As I watched Director Oliver Stone talk about his new “Wall Street” movie this morning I could not help but be struck by how polarizing some public figures can be… (perhaps intentionally?)
Within the last few days I’ve noticed these solid candidates for the Prince & Princess of Public Polarization for the week:
- Iranian President Mahmoud Ahmadinejad claiming that the United States government orchestrated the 9/11 attacks for their own economic and political benefit. <WSJ link>
- Jimmy Carter saying that his role as a former president is “probably superior” to that of a sitting US President. <MSNBC link>
- Retired Mega-CEO and “Straight From the Gut” author Jack Welch claiming that President Obama’s economic policies are “anti-business”. <CNBC link>

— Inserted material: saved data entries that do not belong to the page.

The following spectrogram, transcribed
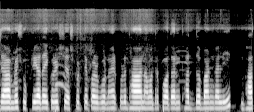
যা আমরা শুক্রিয়া আদায় করে শেষ করতে পারব না। এরপরে ধান, আমাদের প্রধান খাদ্য বাঙালি, ভাত।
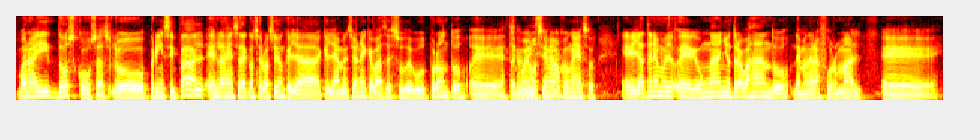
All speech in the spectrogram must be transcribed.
Bueno, hay dos cosas. Lo principal es la agencia de conservación que ya, que ya mencioné, que va a hacer su debut pronto. Eh, estoy muy emocionado con eso. Eh, ya tenemos eh, un año trabajando de manera formal eh,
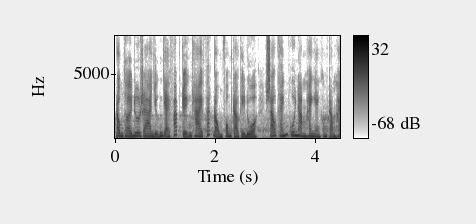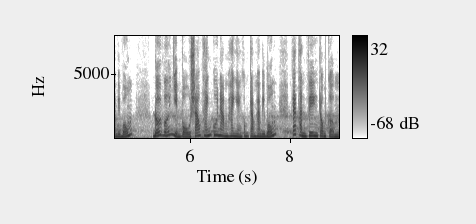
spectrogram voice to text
đồng thời đưa ra những giải pháp triển khai phát động phong trào thi đua 6 tháng cuối năm 2024. Đối với nhiệm vụ 6 tháng cuối năm 2024, các thành viên trong cụm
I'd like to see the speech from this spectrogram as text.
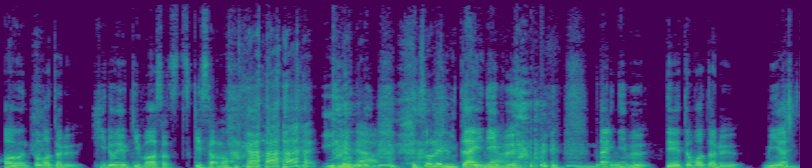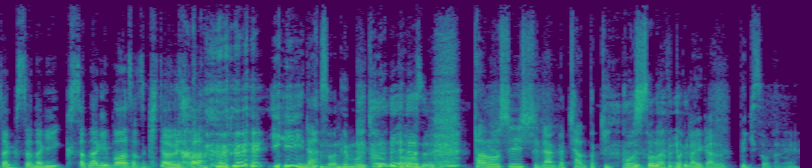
マウントバトル、ひろゆき VS 月佐野。いいな。それ見た第いな。2部、うん第2部、デートバトル、宮下草薙、草薙 VS 北浦。いいな、それもちょっと楽しいし、なんかちゃんと拮抗しそうな戦いができそうだね。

- Delaware Senate candidate Christine O’Donnell talking about a witchcraft-themed first date that made people on both sides cringe so badly that the debate even offended Wiccans. <CBSNewslink>
- Entertainer Katy Perry’s Sesame Street sing-along with Elmo being dropped by PBS after angry parents complained that her outfit was inappropriate for a kid’s show. <MTV Link>

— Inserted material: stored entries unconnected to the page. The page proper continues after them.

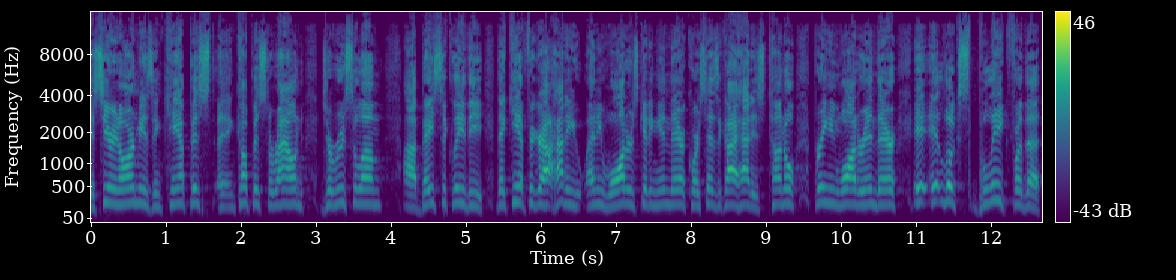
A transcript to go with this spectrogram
Assyrian army is encompassed, encompassed around Jerusalem. Uh, basically, the, they can't figure out how any, any water's getting in there. Of course, Hezekiah had his tunnel bringing water in there. It, it looks bleak for the,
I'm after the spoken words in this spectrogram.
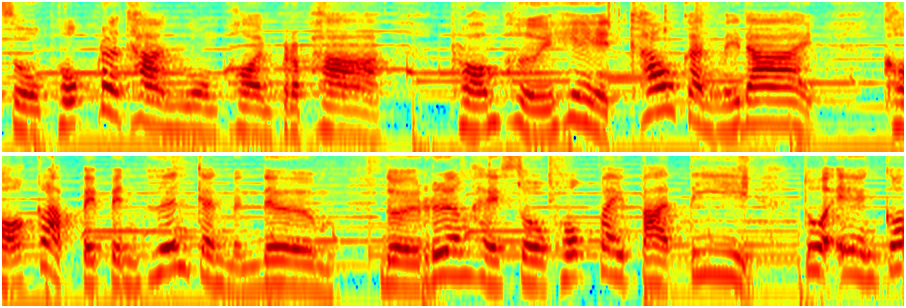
โซพกประธานวงพรประภา พร้อมเผยเหตุเข้ากันไม่ได้ ขอกลับไปเป็นเพื่อนกันเหมือนเดิม โดยเรื่องไฮโซพกไปปาร์ตี้ ตัวเองก็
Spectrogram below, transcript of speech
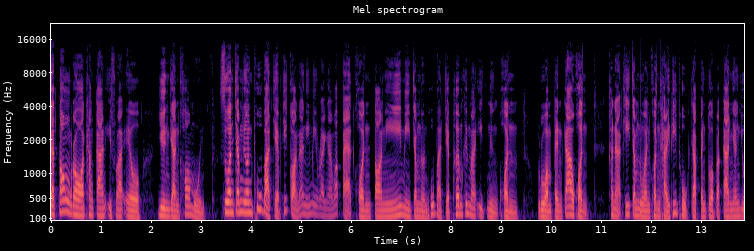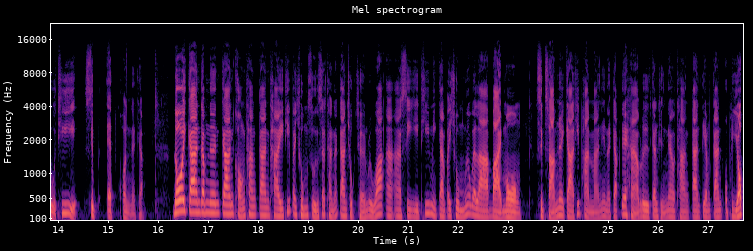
จะต้องรอทางการอิสราเอลยืนยันข้อมูล ส่วนจำนวนผู้บาดเจ็บที่ก่อนหน้านี้มีรายงานว่า 8 คน ตอนนี้มีจำนวนผู้บาดเจ็บเพิ่มขึ้นมาอีก 1 คน รวมเป็น 9 คน ขณะที่จำนวนคนไทยที่ถูกจับเป็นตัวประกันยังอยู่ที่ 11 คนนะครับ โดยการดำเนินการของทางการไทยที่ประชุมศูนย์สถานการณ์ฉุกเฉิน หรือว่า RRC ที่มีการประชุมเมื่อเวลาบ่ายโมง 13นาฬิกาที่ผ่านมาเนี่ยนะครับได้หารือกันถึงแนวทางการเตรียมการอพยพ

- …and the list goes on…
What Does This Have to Do With My Team?
These examples reminded me of the challenge people, teams and organizations face from the less well-known, but potentially aggravating egos we have to deal with daily within our organizations and projects. How should we handle these players? Can we leverage their instigating personalities for the team’s benefit? What risks do they present?

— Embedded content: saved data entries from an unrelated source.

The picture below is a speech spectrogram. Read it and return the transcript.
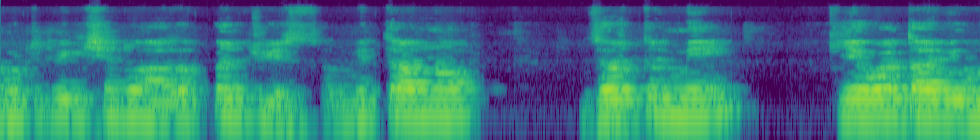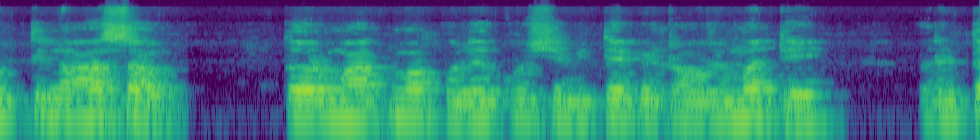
नोटिफिकेशन दोन हजार पंचवीस. मित्रांनो जर तुम्ही केवळ दहावी उत्तीर्ण असाल तर महात्मा फुले कृषी विद्यापीठ रावरीमध्ये रिक्त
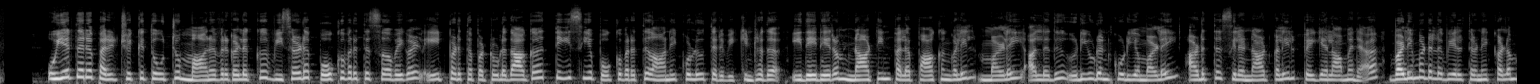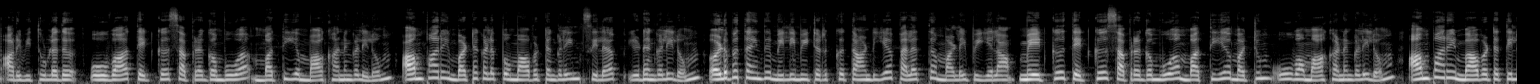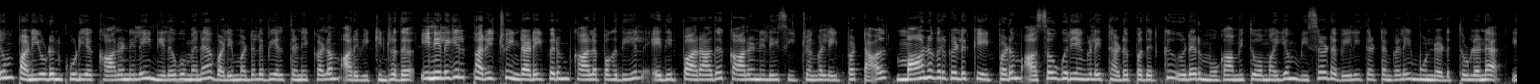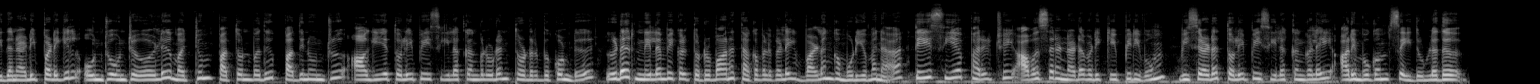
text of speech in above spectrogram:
உயர்தர பரீட்சைக்கு தோற்றும் மாணவர்களுக்கு விசேட போக்குவரத்து சேவைகள் ஏற்படுத்தப்பட்டுள்ளதாக தேசிய போக்குவரத்து ஆணைக்குழு தெரிவிக்கின்றது. இதே நேரம் நாட்டின் பல பாகங்களில் மழை அல்லது இடியுடன் கூடிய மழை அடுத்த சில நாட்களில் பெய்யலாம் என வளிமண்டலவியல் திணைக்களம் அறிவித்துள்ளது. ஓவா தெற்கு சப்ரகம்புவ மத்திய மாகாணங்களிலும் அம்பாறை மட்டக்களப்பு மாவட்டங்களின் சில இடங்களிலும் எழுபத்தைந்து மில்லிமீட்டருக்கு தாண்டிய பலத்த மழை பெய்யலாம். மேற்கு தெற்கு சப்ரகம்புவ மத்திய மற்றும் ஊவா மாகாணங்களிலும் அம்பாறை மாவட்டத்திலும் மேலும் பனியுடன் கூடிய காலநிலை நிலவும் என வளிமண்டலவியல் திணைக்களம் அறிவிக்கின்றது. இந்நிலையில் பரீட்சை நடைபெறும் காலப்பகுதியில் எதிர்பாராத காலநிலை சீற்றங்கள் ஏற்பட்டால் மாணவர்களுக்கு ஏற்படும் அசௌகரியங்களை தடுப்பதற்கு இடர் முகாமித்துவ மையம் விசேட வேலைத்திட்டங்களை முன்னெடுத்துள்ளன. இதன் அடிப்படையில் ஒன்று ஒன்று ஏழு மற்றும் பத்தொன்பது பதினொன்று ஆகிய தொலைபேசி இலக்கங்களுடன் தொடர்பு கொண்டு இடர் நிலைமைகள் தொடர்பான தகவல்களை வழங்க முடியும் என தேசிய பரீட்சை அவசர நடவடிக்கை பிரிவும் விசேட தொலைபேசி இலக்கங்களை அறிமுகம் செய்துள்ளது.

The Downside of Divas: What risks do polarizing characters present at work? While workplace Polarizers probably will not rise to the level of public awareness that these newsy characters have, they still present a significant risk to your productivity. The most obvious threats include:
- They might blatantly challenge team leadership if their “pet issues” are not resolved in their favor.
- They could alienate those who do not agree with them and spread their polarization throughout the team by forcing people to “choose sides”.
- Sometimes they are perceived as putting their own egos ahead of team goals and by doing so they encourage others to be anything but “team players”.
- They can sink team unity and undermine the goals of the group by questioning its foundational purpose, process and the climate for human interaction.
- They sometimes push other teammates into very uncomfortable situations where they may react in unpredictable ways.
- I have seen quieter, less extroverted team members actually LEAVE a project or exit the organization entirely just to escape a work environment which they see as hostile.
The Upside of Instigation: What can we gain by engaging and even encouraging Polarizers? If the list above hasn’t scared you off yet, here are some of the potential benefits that these opinionated players can offer your group:
- They draw out underlying issues that may otherwise be seen as too sensitive or extreme to even be discussed. In this way, they make it safe to talk about things that would in most cases remain under the surface.
- Polarizers sometimes enjoy acting as a magnet for negative feedback – saving others from the distraction it can represent.
- These folks often suggest controversial innovations which would otherwise be unspoken and unavailable for leveraging.
- If you believe the axiom that “any press is good press as long as they spell my name right”, then you will appreciate and benefit from the attention Polarizers draw to themselves and thus to your efforts.
What to Do?: So do the benefits of engaging polarizing people within your team outweigh the dangers?
Or could enabling their behavior do you more harm than good?
I suggest you consider these guidelines…
Pull in the reins if:
- Their behavior raises the actual risk of hostile workplace complaints
- Their activities could likely draw you into legal problems
- Their leadership play clearly threatens the overall goals of the team
Encourage them if:
- Your team really needs their instigation to help them think “outside the box”
- Team leaders have enough of a working relationship with the Polarizer that their own role is not threatened.
- Goals of the group are moved forward by their innovative insights with limited exposure to the risks listed above.
So… Workplace Polarizers can be a very real danger – but they can also be dealt with and even leveraged. As for the public Polarizers I mentioned up front – they have clearly decided that the potential downsides are worth the predictable negative reactions. You can count on the fact that they’ll go on “creating news” via the United Nations, Hollywood, CSPAN, Twitter and Facebook, every 15 minutes on cue…
Questions for Chatter:
- How can you tell if a polarizing figure has “stepped over the line”?
- What’s the most appropriate reaction we should have to polarizing characters?